## DATASET RECORDS
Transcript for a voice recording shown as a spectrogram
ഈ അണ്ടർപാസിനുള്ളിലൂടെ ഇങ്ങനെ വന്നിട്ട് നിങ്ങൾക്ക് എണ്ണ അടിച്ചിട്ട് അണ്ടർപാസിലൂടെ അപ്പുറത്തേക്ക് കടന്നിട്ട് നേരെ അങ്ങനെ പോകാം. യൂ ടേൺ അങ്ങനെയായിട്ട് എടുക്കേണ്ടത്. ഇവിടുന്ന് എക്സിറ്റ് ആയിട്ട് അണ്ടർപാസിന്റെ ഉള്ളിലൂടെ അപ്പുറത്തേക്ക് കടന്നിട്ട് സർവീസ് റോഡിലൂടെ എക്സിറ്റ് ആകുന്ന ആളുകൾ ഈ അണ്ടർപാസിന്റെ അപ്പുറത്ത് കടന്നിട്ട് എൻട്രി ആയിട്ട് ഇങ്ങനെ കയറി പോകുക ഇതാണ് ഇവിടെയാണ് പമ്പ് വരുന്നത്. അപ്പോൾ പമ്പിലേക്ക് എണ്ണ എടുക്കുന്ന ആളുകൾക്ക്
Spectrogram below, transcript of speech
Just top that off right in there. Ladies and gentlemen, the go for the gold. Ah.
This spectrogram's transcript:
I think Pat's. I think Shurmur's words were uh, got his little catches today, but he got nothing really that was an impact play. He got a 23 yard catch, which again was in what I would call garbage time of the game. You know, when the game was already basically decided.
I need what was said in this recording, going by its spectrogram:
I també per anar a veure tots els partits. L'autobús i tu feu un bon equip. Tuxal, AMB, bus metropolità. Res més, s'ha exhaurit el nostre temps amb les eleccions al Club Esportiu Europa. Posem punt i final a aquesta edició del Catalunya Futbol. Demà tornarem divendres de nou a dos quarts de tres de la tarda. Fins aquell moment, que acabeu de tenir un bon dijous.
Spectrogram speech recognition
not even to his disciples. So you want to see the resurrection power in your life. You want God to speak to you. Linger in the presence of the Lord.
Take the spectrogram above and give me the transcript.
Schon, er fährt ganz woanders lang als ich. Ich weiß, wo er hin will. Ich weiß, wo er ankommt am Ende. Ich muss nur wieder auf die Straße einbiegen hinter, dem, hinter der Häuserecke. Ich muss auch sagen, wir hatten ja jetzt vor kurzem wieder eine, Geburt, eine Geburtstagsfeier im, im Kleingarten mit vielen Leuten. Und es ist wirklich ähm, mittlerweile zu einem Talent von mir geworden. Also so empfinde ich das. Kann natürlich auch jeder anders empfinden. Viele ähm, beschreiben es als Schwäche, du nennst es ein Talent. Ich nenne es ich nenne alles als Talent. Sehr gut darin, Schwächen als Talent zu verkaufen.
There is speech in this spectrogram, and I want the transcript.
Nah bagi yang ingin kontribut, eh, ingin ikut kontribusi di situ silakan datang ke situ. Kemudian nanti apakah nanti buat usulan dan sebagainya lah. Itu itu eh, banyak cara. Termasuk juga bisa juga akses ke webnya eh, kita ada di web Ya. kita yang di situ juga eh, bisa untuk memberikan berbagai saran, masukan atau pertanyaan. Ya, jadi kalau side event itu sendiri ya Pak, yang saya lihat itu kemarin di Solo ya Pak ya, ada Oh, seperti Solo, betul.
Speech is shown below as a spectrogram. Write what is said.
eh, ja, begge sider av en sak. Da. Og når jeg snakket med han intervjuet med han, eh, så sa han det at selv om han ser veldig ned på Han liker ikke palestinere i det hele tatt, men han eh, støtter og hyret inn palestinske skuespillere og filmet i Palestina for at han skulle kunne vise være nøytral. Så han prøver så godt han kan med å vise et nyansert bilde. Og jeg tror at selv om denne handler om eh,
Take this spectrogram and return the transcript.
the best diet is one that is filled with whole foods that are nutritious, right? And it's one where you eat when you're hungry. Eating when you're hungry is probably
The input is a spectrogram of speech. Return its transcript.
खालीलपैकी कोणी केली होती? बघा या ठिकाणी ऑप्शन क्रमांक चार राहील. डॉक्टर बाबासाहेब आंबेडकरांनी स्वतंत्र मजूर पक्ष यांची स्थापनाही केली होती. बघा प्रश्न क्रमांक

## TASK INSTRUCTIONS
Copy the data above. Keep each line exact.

## RESULT OF THE TASK
Transcript for a voice recording shown as a spectrogram
ഈ അണ്ടർപാസിനുള്ളിലൂടെ ഇങ്ങനെ വന്നിട്ട് നിങ്ങൾക്ക് എണ്ണ അടിച്ചിട്ട് അണ്ടർപാസിലൂടെ അപ്പുറത്തേക്ക് കടന്നിട്ട് നേരെ അങ്ങനെ പോകാം. യൂ ടേൺ അങ്ങനെയായിട്ട് എടുക്കേണ്ടത്. ഇവിടുന്ന് എക്സിറ്റ് ആയിട്ട് അണ്ടർപാസിന്റെ ഉള്ളിലൂടെ അപ്പുറത്തേക്ക് കടന്നിട്ട് സർവീസ് റോഡിലൂടെ എക്സിറ്റ് ആകുന്ന ആളുകൾ ഈ അണ്ടർപാസിന്റെ അപ്പുറത്ത് കടന്നിട്ട് എൻട്രി ആയിട്ട് ഇങ്ങനെ കയറി പോകുക ഇതാണ് ഇവിടെയാണ് പമ്പ് വരുന്നത്. അപ്പോൾ പമ്പിലേക്ക് എണ്ണ എടുക്കുന്ന ആളുകൾക്ക്
Spectrogram below, transcript of speech
Just top that off right in there. Ladies and gentlemen, the go for the gold. Ah.
This spectrogram's transcript:
I think Pat's. I think Shurmur's words were uh, got his little catches today, but he got nothing really that was an impact play. He got a 23 yard catch, which again was in what I would call garbage time of the game. You know, when the game was already basically decided.
I need what was said in this recording, going by its spectrogram:
I també per anar a veure tots els partits. L'autobús i tu feu un bon equip. Tuxal, AMB, bus metropolità. Res més, s'ha exhaurit el nostre temps amb les eleccions al Club Esportiu Europa. Posem punt i final a aquesta edició del Catalunya Futbol. Demà tornarem divendres de nou a dos quarts de tres de la tarda. Fins aquell moment, que acabeu de tenir un bon dijous.
Spectrogram speech recognition
not even to his disciples. So you want to see the resurrection power in your life. You want God to speak to you. Linger in the presence of the Lord.
Take the spectrogram above and give me the transcript.
Schon, er fährt ganz woanders lang als ich. Ich weiß, wo er hin will. Ich weiß, wo er ankommt am Ende. Ich muss nur wieder auf die Straße einbiegen hinter, dem, hinter der Häuserecke. Ich muss auch sagen, wir hatten ja jetzt vor kurzem wieder eine, Geburt, eine Geburtstagsfeier im, im Kleingarten mit vielen Leuten. Und es ist wirklich ähm, mittlerweile zu einem Talent von mir geworden. Also so empfinde ich das. Kann natürlich auch jeder anders empfinden. Viele ähm, beschreiben es als Schwäche, du nennst es ein Talent. Ich nenne es ich nenne alles als Talent. Sehr gut darin, Schwächen als Talent zu verkaufen.
There is speech in this spectrogram, and I want the transcript.
Nah bagi yang ingin kontribut, eh, ingin ikut kontribusi di situ silakan datang ke situ. Kemudian nanti apakah nanti buat usulan dan sebagainya lah. Itu itu eh, banyak cara. Termasuk juga bisa juga akses ke webnya eh, kita ada di web Ya. kita yang di situ juga eh, bisa untuk memberikan berbagai saran, masukan atau pertanyaan. Ya, jadi kalau side event itu sendiri ya Pak, yang saya lihat itu kemarin di Solo ya Pak ya, ada Oh, seperti Solo, betul.
Speech is shown below as a spectrogram. Write what is said.
eh, ja, begge sider av en sak. Da. Og når jeg snakket med han intervjuet med han, eh, så sa han det at selv om han ser veldig ned på Han liker ikke palestinere i det hele tatt, men han eh, støtter og hyret inn palestinske skuespillere og filmet i Palestina for at han skulle kunne vise være nøytral. Så han prøver så godt han kan med å vise et nyansert bilde. Og jeg tror at selv om denne handler om eh,
Take this spectrogram and return the transcript.
the best diet is one that is filled with whole foods that are nutritious, right? And it's one where you eat when you're hungry. Eating when you're hungry is probably
The input is a spectrogram of speech. Return its transcript.
खालीलपैकी कोणी केली होती? बघा या ठिकाणी ऑप्शन क्रमांक चार राहील. डॉक्टर बाबासाहेब आंबेडकरांनी स्वतंत्र मजूर पक्ष यांची स्थापनाही केली होती. बघा प्रश्न क्रमांक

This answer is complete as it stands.